Make us your home page
Instagram

Today’s top headlines delivered to you daily.

(View our Privacy Policy)

Tampa Bay area residents restricted to once-a-week watering due to drought

As expected, the continuing drought prompted state water officials Thursday to limit lawn watering in Pinellas, Pasco and Hillsborough counties to one day a week.

The last number of street addresses determines which day to water on the new schedule, which takes effect immediately. The rules say watering should be done before 8 a.m. or after 6 p.m. to avoid evaporation.

Under the restrictions, fountains can operate only four hours a day. Car washing is limited to once a week, although fundraiser and commercial carwashes are exempt. Restaurants can serve water only upon a customer's request.

Previously the Southwest Florida Water Management District had allowed two-day-a-week watering in the Tampa Bay region. But last month the agency's board — commonly known as Swiftmud — imposed once-a-week watering restrictions on Hernando and Citrus counties and other areas north of Tampa. It also gave its executive director the power to impose the same restrictions on the more southern Tampa Bay counties.

On Thursday, Blake Guillory did just that, extending the limits to Pinellas, Pasco and Hillsborough counties.

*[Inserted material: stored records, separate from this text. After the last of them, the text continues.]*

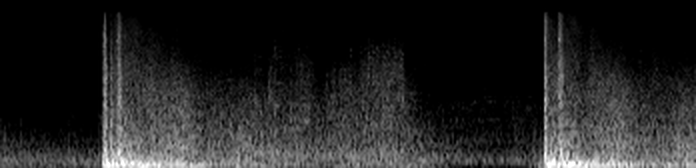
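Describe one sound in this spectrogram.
Heavy naval guns fire with deep, booming blasts that rumble away.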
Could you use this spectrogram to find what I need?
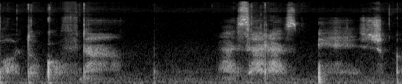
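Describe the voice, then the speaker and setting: The voice is a whisper, very slow in pace. Noticeable background noise accompanies it. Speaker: ASMR creator. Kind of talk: whispered poetry reading. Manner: whispered, soft.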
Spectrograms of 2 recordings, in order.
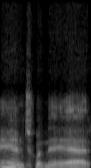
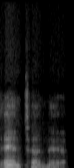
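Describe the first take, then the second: First: The name has an extra 'went' sound in it. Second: The name has no extra 'went' sound in it. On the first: The speaker calls it wrong. "My bad. I put the went in there" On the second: The speaker calls it right. "It's Antoinette"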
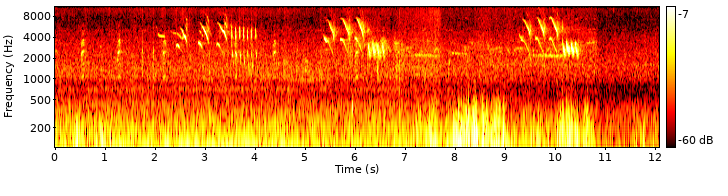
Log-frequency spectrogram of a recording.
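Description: A bird singing three short phrases a few seconds apart, each a cluster of quick high sweeping notes ending in a fast buzzy rattle, with a few soft chirps before the first. A brief low rumble comes about two-thirds of the way through.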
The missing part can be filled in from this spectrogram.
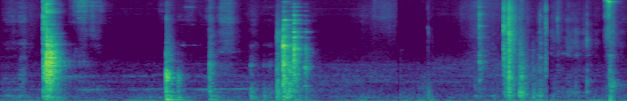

Those restrictions are set to last through July 31.

"This year's hotter and drier than normal conditions following last year's below-average rainfall have caused critically low river flows and declining groundwater levels throughout the district," said Lois Sorensen, who manages Swiftmud's demand management program.

The once-a-week restrictions do not apply to homes using reclaimed water for sprinkling their lawns, said Swiftmud spokeswoman Robyn Felix.

In the 16 counties covered by Swiftmud, this was the 11th driest winter since records started in 1915, and spring has been no better. Since the dry season started in October, 11.7 inches of rain were recorded across those 16 counties, far below the normal average of 18 inches.

However, weather experts say once June arrives — and the start of the hurricane season — rains may return.

The last time the Tampa Bay area had to switch to once-a-week watering, the restrictions lasted from January 2007 to June 2010.

>>FAST FACTS

When to water

Once-a-week watering is tied to your address.

>> Monday: Addresses

ending in 0 or 1

>> Tuesday: ending in 2 or 3

>> Wednesday: ending

in 4 or 5

>> Thursday: ending in 6 or 7

>> Friday: ending in 8 or 9

For more information, visit swfwmd.state.fl.us.

Tampa Bay area residents restricted to once-a-week watering due to drought 05/10/12 [Last modified: Thursday, May 10, 2012 9:14pm]
Photo reprints | Article reprints

© 2017 Tampa Bay Times

    

Join the discussion: Click to view comments, add yours

Loading...
  1. Amid FBI probe of Tallahassee, Gillum says GOP trying to 'put as much dirt on me as they can'

    Blogs

    Tallahassee mayor and candidate for governor Andrew Gillum might like his supporters to think a federal investigation into development deals in his city is political – but …

    Andrew Gillum
  2. Tampa pedestrian struck, killed near Temple Terrace

    Accidents

    A Tampa woman was killed Saturday night after she was hit by a car while walking near Temple Terrace.

  3. Snell to rejoin rotation Wednesday

    Blogs

     

  4. Illegal sign patrol on a mission to clean up Hillsborough streets

    Human Interest

    BRANDON --Jim Reed, rifling through the back of his Nissan Pathfinder, picks out a sign.

     Citizen volunteers, Reed and Bill Staley take down illegal roadside signs for county code enforcement.  CHARLIE KAIJO   |   Times
  5. Video: Crowd catches teen falling from Six Flags ride

    Nation

    QUEENSBURY, N.Y. — A teenager fell about 25 feet (about 8 meters) from a stopped gondola ride at an upstate New York amusement park Saturday night, tumbling into a crowd of park guests and employees gathered below to catch her before she hit the ground.

    A teenager fell from a stopped gondola ride at Six Flags in upstate New York. [FACEBOOK VIA LOREN LENT]